___ Information
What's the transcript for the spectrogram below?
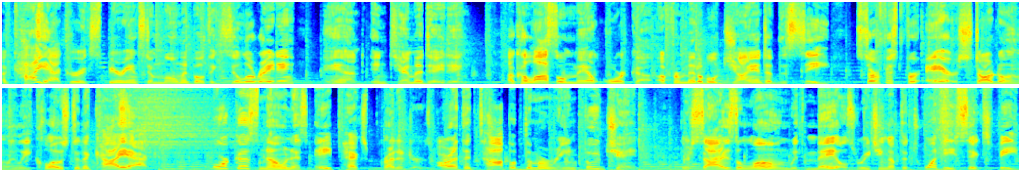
a kayaker experienced a moment both exhilarating and intimidating. A colossal male orca, a formidable giant of the sea, surfaced for air startlingly close to the kayak. Orcas, known as apex predators, are at the top of the marine food chain. Their size alone, with males reaching up to 26 feet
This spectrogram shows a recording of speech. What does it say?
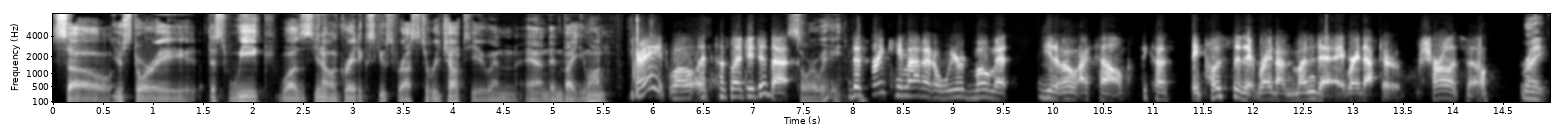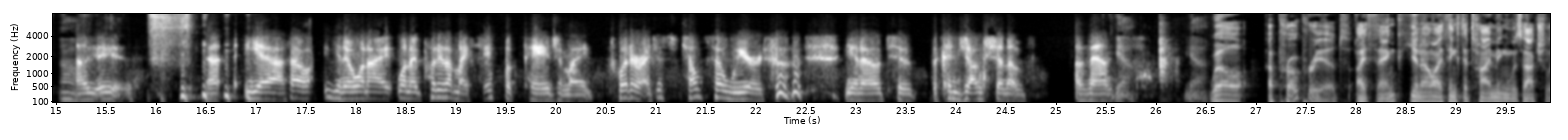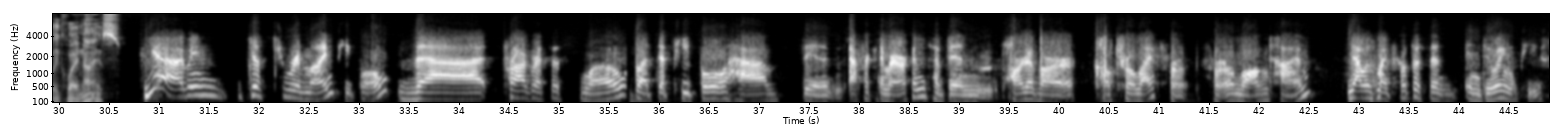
So your story this week was, you know, a great excuse for us to reach out to you and, and invite you on. Great. Well, I'm so glad you did that. So are we. The story came out at a weird moment, you know, I felt because they posted it right on Monday, right after Charlottesville. Right. Oh. Uh, uh, yeah. So you know, when I when I put it on my Facebook page and my Twitter, I just felt so weird. you know, to the conjunction of events. Yeah. Yeah. Well, appropriate, I think. You know, I think the timing was actually quite nice. Yeah, I mean, just to remind people that progress is slow, but that people have been African Americans have been part of our cultural life for, for a long time that was my purpose in, in doing the piece,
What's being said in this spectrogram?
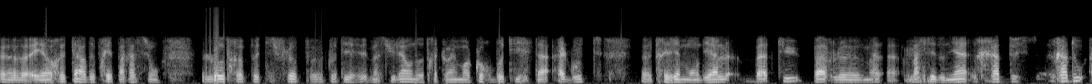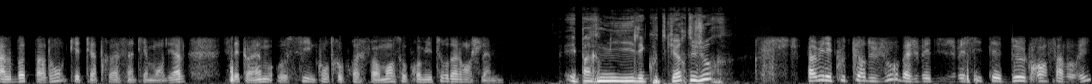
euh, et un retard de préparation. L'autre petit flop euh, côté masculin, on notera quand même encore Bautista Agut, 13e mondial, battu par le Macédonien Radu, Radu Albot, pardon, qui est 85e mondial. C'est quand même aussi une contre-performance au premier tour de. Et parmi les coups de cœur du jour? Parmi les coups de cœur du jour, ben, je, vais, je vais citer deux grands favoris.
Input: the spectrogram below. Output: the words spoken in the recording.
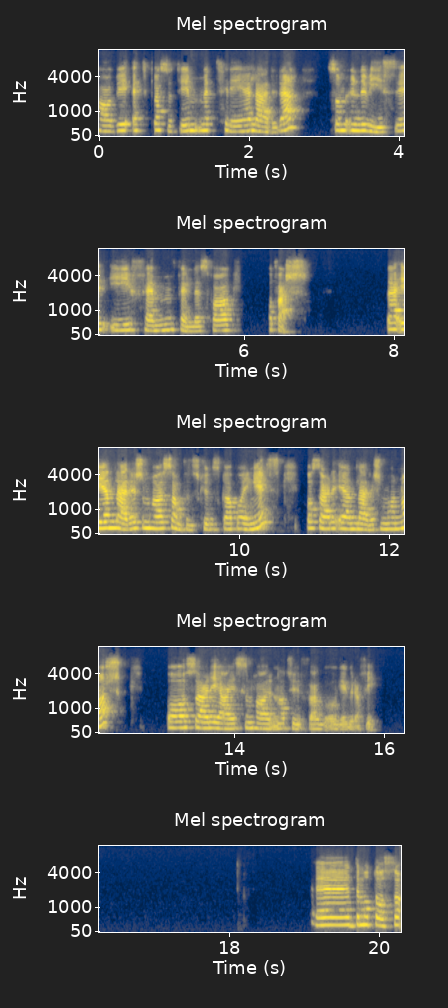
har vi et klasseteam med tre lærere som underviser i fem fellesfag på tvers. Det er én lærer som har samfunnskunnskap og engelsk, og så er det én lærer som har norsk, og så er det jeg som har naturfag og geografi. Eh, det måtte også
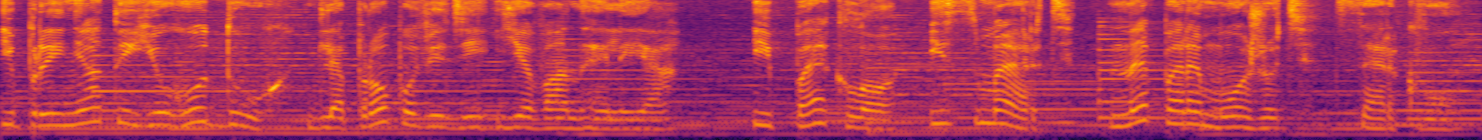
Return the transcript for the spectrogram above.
і прийняти Його дух для проповіді Євангелія. І пекло, і смерть не переможуть церкву.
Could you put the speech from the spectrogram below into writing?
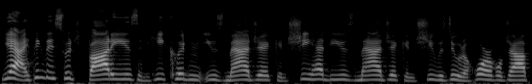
yeah, I think they switched bodies and he couldn't use magic and she had to use magic and she was doing a horrible job.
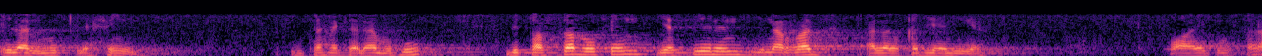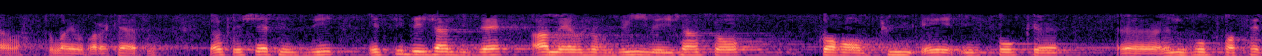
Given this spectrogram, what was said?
إلى المصلحين. انتهى كلامه بتصرف يسير من الرد على القديانية وعليكم السلام ورحمة الله وبركاته Donc le chef il dit, et si des gens disaient, ah mais aujourd'hui les gens sont corrompus et il faut que euh, un nouveau prophète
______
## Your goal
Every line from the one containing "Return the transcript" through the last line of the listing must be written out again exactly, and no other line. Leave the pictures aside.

## Answer below
Return the transcript for the spectrogram above.
і прийняти Його дух для проповіді Євангелія. І пекло, і смерть не переможуть церкву.
Could you put the speech from the spectrogram below into writing?
yeah, I think they switched bodies and he couldn't use magic and she had to use magic and she was doing a horrible job.
Given this spectrogram, what was said?
إلى المصلحين. انتهى كلامه بتصرف يسير من الرد على القديانية وعليكم السلام ورحمة الله وبركاته Donc le chef il dit, et si des gens disaient, ah mais aujourd'hui les gens sont corrompus et il faut que euh, un nouveau prophète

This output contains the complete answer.